Renewable energy sources (biomass, geothermal, hydropower, solar, wind) produced more electricity than coal during the first four months of 2020 and topped nuclear power as well, according to a SUN DAY Campaign analysis of data from the U.S. Energy Information Administration (EIA).
The latest issue of EIA’s “Electric Power Monthly” (with data through April 30, 2020) reveals that solar and wind both showed continued, strong growth, expanding faster than all other energy sources. During the first third of this year, solar-generated electricity – including distributed solar – expanded by 20.7 percent (compared to the same period in 2019) and provided almost 3 percent of the nation’s total. Wind grew by 12.2 percent and accounted for more than 9.3 percent of total generation.

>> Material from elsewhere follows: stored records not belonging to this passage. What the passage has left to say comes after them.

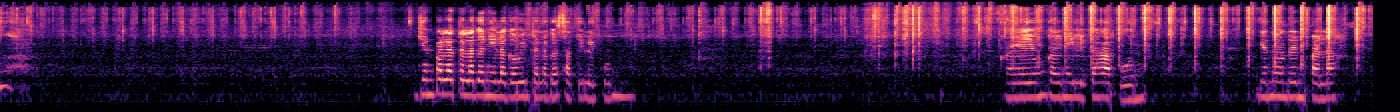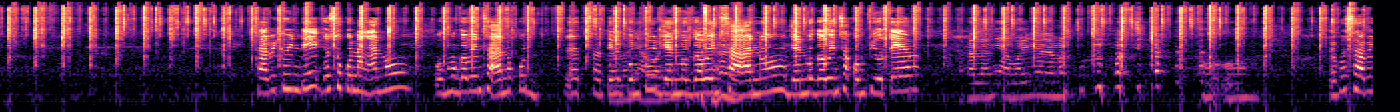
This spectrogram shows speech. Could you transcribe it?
Huh. Diyan pala talaga nila gawin talaga sa telepon mo. Kaya yung kanili kahapon, ganun rin pala. Sabi ko hindi, gusto ko ng ano, huwag mo gawin sa ano ko, at sa telepon ko, diyan mo gawin sa ano, diyan mo gawin sa computer. Akala niya, away na naman. Oo. Tapos sabi,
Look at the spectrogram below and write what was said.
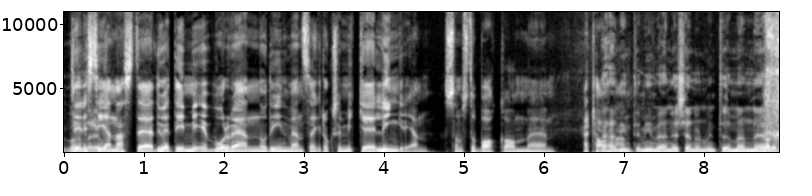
vad Det är det om? senaste, du vet det är vår vän och din vän säkert också Micke Lindgren som står bakom eh, herr Nej, han är talman. inte min vän, jag känner honom inte men eh, jag, vet,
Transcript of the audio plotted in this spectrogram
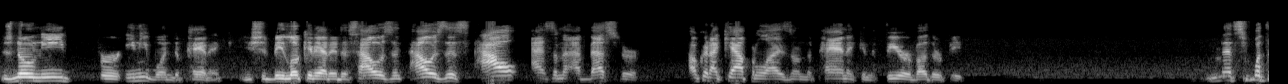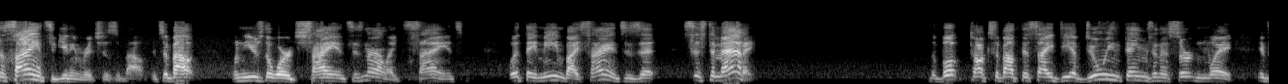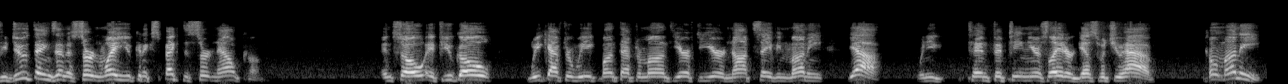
there's no need for anyone to panic. You should be looking at it as how is it how is this how as an investor how could I capitalize on the panic and the fear of other people? And that's what the science of getting rich is about. It's about when you use the word science, it's not like science. What they mean by science is that systematic. The book talks about this idea of doing things in a certain way. If you do things in a certain way, you can expect a certain outcome. And so if you go week after week, month after month, year after year, not saving money, yeah, when you 10, 15 years later, guess what you have? No money.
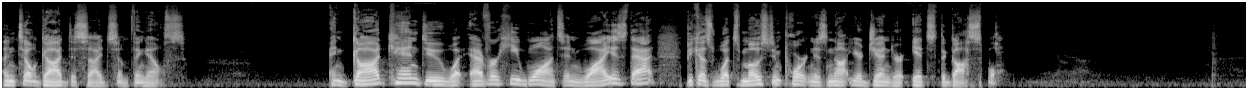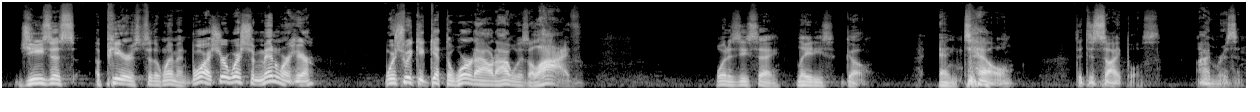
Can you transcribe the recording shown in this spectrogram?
Until God decides something else. And God can do whatever He wants. And why is that? Because what's most important is not your gender, it's the gospel. Jesus appears to the women. Boy, I sure wish some men were here. Wish we could get the word out I was alive. What does he say? Ladies, go and tell the disciples, I'm risen.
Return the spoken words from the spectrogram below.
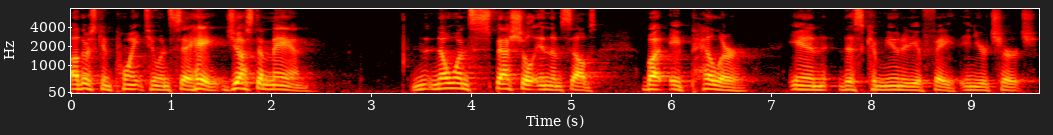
others can point to and say, "Hey, just a man." no one special in themselves, but a pillar in this community of faith in your church.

Thus, wind and solar together provided 12.3 percent – or nearly one-eighth – of total U.S. electrical production during the first four months of 2020. Combined with hydropower, biomass, and geothermal, renewables provided 21.6 percent of total electrical output.
Moreover, renewables produced 27.1 percent more electricity than coal during the first third of 2020. Electrical generation by coal was 33.5 percent lower than a year earlier and accounted for just 17 percent of the nation’s total.
In addition, renewable energy sources produced 2.5 percent more electricity than did nuclear power during the same period. In April alone, renewables outperformed nuclear power by 14.9 percent.
EIA’s data for just the month of April also provides the first indication of the possible impacts of the coronavirus on competing renewable energy sources.
While the output of hydropower fell by 18.5 percent, non-hydro renewables provided 3.7 percent more electricity in April than a year earlier – driven primarily by 17.1 percent more generation by solar. Geothermal and biomass also increased by 9.5 percent and 0.7 percent respectively while wind dipped by 0.6 percent.